CONTRAINDICATIONS: Keramatrix® should not be used in patients with known sensitivity to keratin or any of the excipients.

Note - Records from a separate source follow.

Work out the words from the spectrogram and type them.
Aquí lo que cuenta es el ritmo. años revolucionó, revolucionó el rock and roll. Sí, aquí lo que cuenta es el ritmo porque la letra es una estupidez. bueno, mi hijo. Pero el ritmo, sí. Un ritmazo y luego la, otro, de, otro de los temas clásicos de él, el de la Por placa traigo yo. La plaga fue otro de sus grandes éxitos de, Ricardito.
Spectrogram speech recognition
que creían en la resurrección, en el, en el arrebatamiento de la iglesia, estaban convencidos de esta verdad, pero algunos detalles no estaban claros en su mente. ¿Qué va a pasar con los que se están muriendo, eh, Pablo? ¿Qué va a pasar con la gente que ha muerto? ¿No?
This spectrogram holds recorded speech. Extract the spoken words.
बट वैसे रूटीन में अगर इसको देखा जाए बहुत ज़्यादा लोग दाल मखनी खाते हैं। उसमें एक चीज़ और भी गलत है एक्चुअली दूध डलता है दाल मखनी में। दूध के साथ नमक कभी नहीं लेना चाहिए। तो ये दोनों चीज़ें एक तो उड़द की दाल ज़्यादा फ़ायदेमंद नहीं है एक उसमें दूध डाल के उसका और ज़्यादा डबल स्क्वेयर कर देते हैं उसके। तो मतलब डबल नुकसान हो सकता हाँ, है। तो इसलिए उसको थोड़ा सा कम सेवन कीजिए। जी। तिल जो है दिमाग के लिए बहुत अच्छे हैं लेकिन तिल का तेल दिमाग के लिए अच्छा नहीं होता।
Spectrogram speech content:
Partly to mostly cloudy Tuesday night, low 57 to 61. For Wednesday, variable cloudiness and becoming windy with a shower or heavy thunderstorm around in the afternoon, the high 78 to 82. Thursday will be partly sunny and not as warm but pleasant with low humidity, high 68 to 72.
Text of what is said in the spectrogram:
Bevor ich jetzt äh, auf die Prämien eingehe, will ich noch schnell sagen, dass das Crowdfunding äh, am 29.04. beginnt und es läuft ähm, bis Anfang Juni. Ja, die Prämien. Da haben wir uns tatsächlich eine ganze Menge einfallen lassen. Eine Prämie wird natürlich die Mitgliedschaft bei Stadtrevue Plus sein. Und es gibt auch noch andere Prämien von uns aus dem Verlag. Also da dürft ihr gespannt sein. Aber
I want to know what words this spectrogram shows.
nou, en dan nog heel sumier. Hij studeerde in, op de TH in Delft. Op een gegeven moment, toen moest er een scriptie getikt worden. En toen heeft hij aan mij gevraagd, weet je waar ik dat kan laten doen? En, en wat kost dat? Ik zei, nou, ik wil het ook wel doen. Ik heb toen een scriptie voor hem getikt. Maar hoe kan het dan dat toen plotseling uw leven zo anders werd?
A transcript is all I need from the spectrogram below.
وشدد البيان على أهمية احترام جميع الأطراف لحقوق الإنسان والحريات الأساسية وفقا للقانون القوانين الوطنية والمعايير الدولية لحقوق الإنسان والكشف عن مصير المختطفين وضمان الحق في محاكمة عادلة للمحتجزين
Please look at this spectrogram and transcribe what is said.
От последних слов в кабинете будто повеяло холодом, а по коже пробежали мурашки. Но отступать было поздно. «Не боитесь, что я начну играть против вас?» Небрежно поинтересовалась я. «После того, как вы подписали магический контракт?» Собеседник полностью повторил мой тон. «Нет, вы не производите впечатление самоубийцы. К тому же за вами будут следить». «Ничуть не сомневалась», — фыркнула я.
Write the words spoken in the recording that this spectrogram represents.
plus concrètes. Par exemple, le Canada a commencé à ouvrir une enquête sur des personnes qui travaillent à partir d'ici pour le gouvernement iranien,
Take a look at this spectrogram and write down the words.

1.Pechter PM, Gil J, Valdes J, et al. Keratin dressings speed epithelialization of deep partial-thickness wounds. Wound Rep Reg. 2012;20:236-242. 2. Batzer AT, Marsh C, Kirsner RS. The use of keratin-based wound products on refractory wounds. Int Wound J. 2016;13(1):110-115. 3. Walid F, Patel SR, Wu S. A new approach to diabetic foot ulcers using keratin gel technology. Presented at: Center for Lower Extremity Ambulatory Research; North Chicago, IL; 1-25. 4. Tang L, Sierra JO, Kelly R, et al. Wool-derived keratin stimulates human keratinocyte migration and types IV and VII collagen expression. Exper Derm. 2012(21):456-476. 5. Keragel® [package insert.] Molecular Biologicals: Pasadena, TX; 2017. 6. KeragelT® [package insert.] Molecular Biologicals: Pasadena, TX; 2017. 7. Keramatrix® [package insert.] Molecular Biologicals: Pasadena, TX; 2017. 8. Than MP, Smith RA, Kirsner RS. Keratin-based wound care products for treatment of resistant vascular wounds. J Clin Aest Derm. 2012;5(12):31-35. 9. Hammond CE, Than M, Walker JW. From the laboratory to the leg: Patients’ and nurses’ perceptions of product application using three different dressing formats. Wound Prac Res. 2010;18(4);189-195. 10.Margolis DJ, Berlin JA, Strom BL. Which venous leg ulcers will heal with limb compression bandages? Am J Med. 2000;109:15-19. 11. Davidson A, Jina NH, Marsh C, et al. Do functional keratin dressings accelerate epithelialization in human partial thickness wounds? A randomized controlled trial on skin graft donor sites. Eplasty. 2013;3:375-381. 12. Loan F, Cassidy S, Marsh C, et al. Keratin-based products for effective wound care management in superficial and partial thickness burns injuries. Science Direct. 201;42:541-547. 13. Jina NH, Marsh C, Than M, et al. Keratin gel improves poor scarring following median sternotomy. ANZ J Surg. 2015;85(5):378-380. 14. Tadini G, Marsh C, Kirsner R. An evaluation of a keratin gel to accelerate healing and  improve care for epidermolysis bullosa patients. Poster presented at: Symposium on Advanced Wound Care, San Antonio, TX; April 2015. 15. Denyer J, Marsh C, Kirsner RS. Keratin gel in the management of Epidermolysis bullosa. J Wound Care. 2015;24(10):446-450. 16. Kirsner RS, Cassidy S, Marsh C, et al. Use of a keratin-based wound dressing in the management of wounds in a patient with recessive dystrophic epidermolysis bullosa. Adv Skin Wound Care. 2012;25(9):400-403. 17. Than MP, Smith RA, Cassidy S, et al. Use of a keratin-based hydrogel in the management of recessive dystrophic epidermolysis bullosa. J Derm Treat. 2012:1-2.